The CF9 docs are online here:
Unfortunately they are excrutiatingly slow to load.
I recommend reading these sections, in this order:
First six sections.
Breeze through the tag and function reference (don't try to remember it all, just get a feel for what's possible):
That should get you started.
And, of course, you can ask questions here.
Coldfusion is often used in conjuction with databases. Knowing how to design and query a database is just as important, if not more so, than learning coldfusion. To that end, I have heard good things about the books, Database Design for Mere Mortals, and Teach Yourself SQL in 10 Minutes. Studying those books will kill some time while CF 9 books are being written.
If you have never programmed before, you'll have to learn the fundamentals of programming. This include if/else logic and looping.
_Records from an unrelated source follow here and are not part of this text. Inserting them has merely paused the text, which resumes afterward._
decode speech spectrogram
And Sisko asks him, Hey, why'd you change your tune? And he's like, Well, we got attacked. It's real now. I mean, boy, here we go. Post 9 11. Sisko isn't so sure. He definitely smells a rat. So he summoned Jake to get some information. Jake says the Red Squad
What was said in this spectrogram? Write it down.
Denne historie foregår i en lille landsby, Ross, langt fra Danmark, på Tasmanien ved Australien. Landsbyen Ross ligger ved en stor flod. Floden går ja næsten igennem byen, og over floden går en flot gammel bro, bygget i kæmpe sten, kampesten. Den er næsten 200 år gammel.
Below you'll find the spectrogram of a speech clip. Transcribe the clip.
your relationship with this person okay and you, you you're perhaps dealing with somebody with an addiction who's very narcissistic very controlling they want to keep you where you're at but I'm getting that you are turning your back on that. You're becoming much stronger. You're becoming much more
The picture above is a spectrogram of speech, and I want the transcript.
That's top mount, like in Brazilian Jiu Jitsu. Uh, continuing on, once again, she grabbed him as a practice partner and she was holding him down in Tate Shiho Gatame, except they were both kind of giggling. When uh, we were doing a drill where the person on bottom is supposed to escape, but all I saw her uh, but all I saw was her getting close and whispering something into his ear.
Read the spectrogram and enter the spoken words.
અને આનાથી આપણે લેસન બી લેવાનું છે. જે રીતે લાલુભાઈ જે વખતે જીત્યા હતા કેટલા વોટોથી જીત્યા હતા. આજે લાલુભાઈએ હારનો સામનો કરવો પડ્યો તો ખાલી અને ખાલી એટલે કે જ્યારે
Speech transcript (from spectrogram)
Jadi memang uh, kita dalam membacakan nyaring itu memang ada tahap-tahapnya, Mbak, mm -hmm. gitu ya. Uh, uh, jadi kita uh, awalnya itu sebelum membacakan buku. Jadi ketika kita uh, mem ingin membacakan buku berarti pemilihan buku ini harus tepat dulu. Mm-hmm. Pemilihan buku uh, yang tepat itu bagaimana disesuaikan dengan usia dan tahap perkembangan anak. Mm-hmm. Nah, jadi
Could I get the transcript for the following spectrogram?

You can do that with coldfusion. I'll start you off with my most important fundamental. Know what your code is supposed to accomplish before you start writing it.
If you don't know html, you'll have to learn that also. http://www.htmlgoodies.com/ is as good a site as any for that.
W3 Schools Online:
The one thing to note that has yet to be mentioned here.
CF9 is just an improvement on CF8 which is an improvement on CF7 before it and CF6 before that.
Now there was a fairly big change between CF5 and CF6, but there are still a lot of similarities.
The point I am trying to make here is that any books, blogs or tutorials you see lying around that discuses these earlier versions are going to serve you well to understand the core of the newest and greatest. Once you have the core it is just a matter of seeing what the new cool features of CF9 are.
Message was edited by: Ian Skinner And of course I forgot the mention that the generally accepted bible of ColdFusion is the Ben Forta etc ColdFusion Web Application Construction Kit which has been published at least through Version 8. I have not heard when and if he might be publishing for version 9.
That's very helpful, Dan. And I will act on your advice. The only DB experience I have is some light work with FileMaker. Nothing for production.
http://www.carehart.org/ is loaded with help for Cold Fusion developers. While not designed chiefly for beginners, Charlie Arehart does a fabulous job of answering questions and has helped me significantly as a beginner.
He directed me to http://www.intermedia.net/support/ColdFusion/CFMXdocs/Getting_Started.pdf and I have found it very helpful. While dated, it offers a solid foundation for understanding the basics of Cold Fusion.